[Opening DATA SHOWN section]
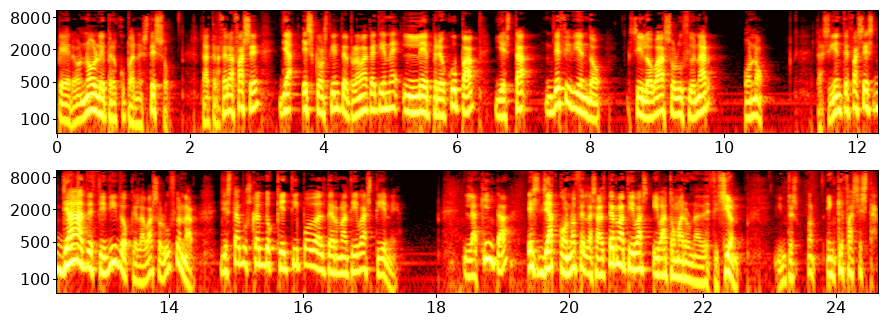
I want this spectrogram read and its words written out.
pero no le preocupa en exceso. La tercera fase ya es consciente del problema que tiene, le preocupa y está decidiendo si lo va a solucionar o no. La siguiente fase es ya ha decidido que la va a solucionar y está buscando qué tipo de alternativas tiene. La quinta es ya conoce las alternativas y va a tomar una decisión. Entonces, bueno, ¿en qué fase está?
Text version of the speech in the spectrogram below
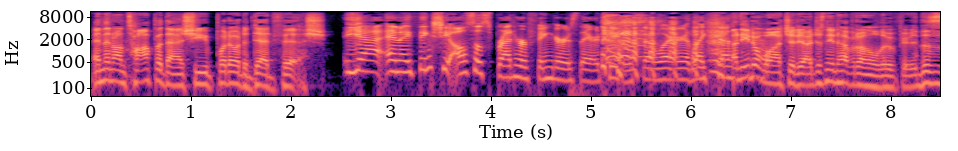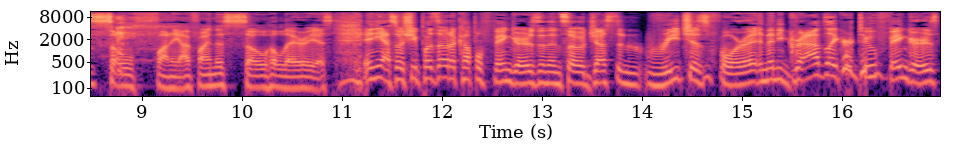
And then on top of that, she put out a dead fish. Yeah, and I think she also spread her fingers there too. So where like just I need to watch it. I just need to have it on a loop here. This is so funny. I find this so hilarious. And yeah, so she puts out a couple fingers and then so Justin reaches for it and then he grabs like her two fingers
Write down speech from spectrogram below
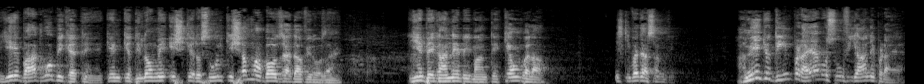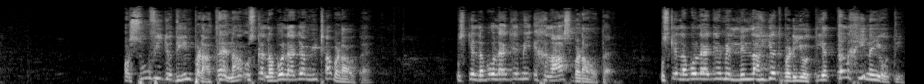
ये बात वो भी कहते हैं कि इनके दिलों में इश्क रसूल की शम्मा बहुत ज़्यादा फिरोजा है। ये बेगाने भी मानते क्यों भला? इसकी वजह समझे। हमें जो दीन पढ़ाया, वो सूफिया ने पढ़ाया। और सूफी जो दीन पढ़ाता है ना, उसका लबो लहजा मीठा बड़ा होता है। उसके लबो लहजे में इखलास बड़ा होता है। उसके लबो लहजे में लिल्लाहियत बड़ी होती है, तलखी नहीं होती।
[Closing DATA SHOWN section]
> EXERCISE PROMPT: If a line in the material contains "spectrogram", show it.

> EXERCISE RESULT:
I want this spectrogram read and its words written out.
Text version of the speech in the spectrogram below
Write down speech from spectrogram below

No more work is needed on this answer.